You hold your carving tools over your heat lamp for a small amount of time than direct the heated end to your wax ring. This is the carving part which is mostly experimentation. Once you start you will get a feel for how the wax reacts to heat and that will shape how you carve with it. Be prepared to make a lot of mistakes when you first start!
As you get better you will be able to use these tools to melt small pieces of wax and join them together to create really elaborate pieces.
Once you have finished creating your shape you can think about the finish of the piece. I try to do as much work in the wax as possible. If you want a smooth texture than use sandpaper, if you want to add rough texture than think about how it will feel and how you will add that texture.
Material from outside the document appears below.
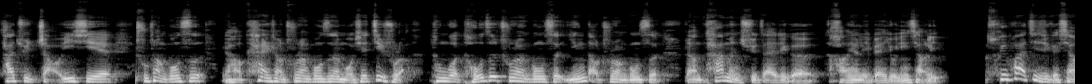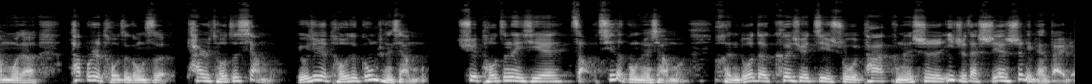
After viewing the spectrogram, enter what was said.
他去找一些初创公司，然后看上初创公司的某些技术了，通过投资初创公司，引导初创公司，让他们去在这个行业里边有影响力。催化剂这个项目呢，它不是投资公司，它是投资项目，尤其是投资工程项目，去投资那些早期的工程项目。很多的科学技术，它可能是一直在实验室里边待着。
Once your piece is done you are ready for the casters!
Once your piece is finished it is ready to be taken to the casters. Melbourne has a quite a few (maybe five or six) all of which are in the CBD.
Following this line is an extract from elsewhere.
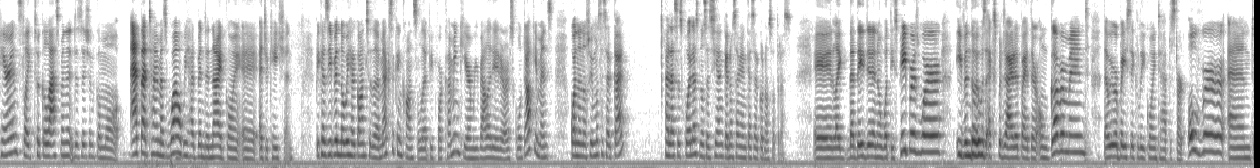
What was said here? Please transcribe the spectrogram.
parents like took a last minute decision. Como at that time as well, we had been denied going uh, education because even though we had gone to the Mexican consulate before coming here and revalidated our school documents, cuando nos fuimos a acercar a las escuelas nos decían que no sabían qué hacer con nosotras. Eh, like that they didn't know what these papers were, even though it was expedited by their own government. That we were basically going to have to start over, and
The caster will take your piece from you and get your details (including what metal you want the piece cast in) and you can pick it up the next day (24 hours later but always after about 3pm).
The fee for casting does vary from caster to caster but always includes the casting fee (for a small piece it is approximately $5 plus the metal weight per gram. For instance silver is usually floating somewhere between $1.50- $2.00 per gram. Your caster can work out the weight of your piece and give you an estimate of the cost before you get it cast.
When you get your piece back from the caster it will still need cleaning and polishing and to remove the sprue. You can file this off and sand your piece with sandpaper until it is smooth and wearable.
Where do I buy all my supplies?
www.cjservice.com.au Combined Jewellery Services is Australian based and very competitively priced. No physical shop but an easy to navigate website and the guys are always happy to field questions via email.
www.riogrande.com - Rio Grande is based in the US. Usually cheaper than local suppliers but they have an enormous catalogue that can be pretty confusing plus the shipping rates are based on weight so can be a killer.
Physical Shops -
Koodaks (4/125 Swanston St, Melbourne VIC 3000)
Koodaks stocks a wide range of products (for lots of different jewellery mediums). Staff are very helpful and tend to have a varied background in making so can answer your questions. Prices tend to be a bit higher than online shops. They also offer student discounts.
Where do I get my items cast?
LTH Casting - This is my favourite caster, I have found that they do an excellent job of removing most of the sprue, are happy to deal with weird requests and seem all round lovely to do with and are very reasonably priced.
Apecs - Have an excellent reputation in the industry for quality. I have found they tend to be the industry choice although the service seems to be guided more towards ‘trade’ work.
Both of these are located in the Manchestor Unity Building, Swanston Street, Melbourne.
What Tools do I need to get started?
Basic tools involve carving tools, files and a scalpel. You will also need to get an alcohol lamp, wax tube reamer, saw frame and wax spiral blades.
*Metal files are graded with ‘00’ being the most coarse up until ‘6’. I have found that for wax purposes you can use approx ‘0’ and for the metal finishes a finer cut of ‘2’ or ‘3’ is good.
*Wax files have much wider teeth for removing large amounts of wax from the piece at a time. You will need to refile over anything that has been touched by the wax file.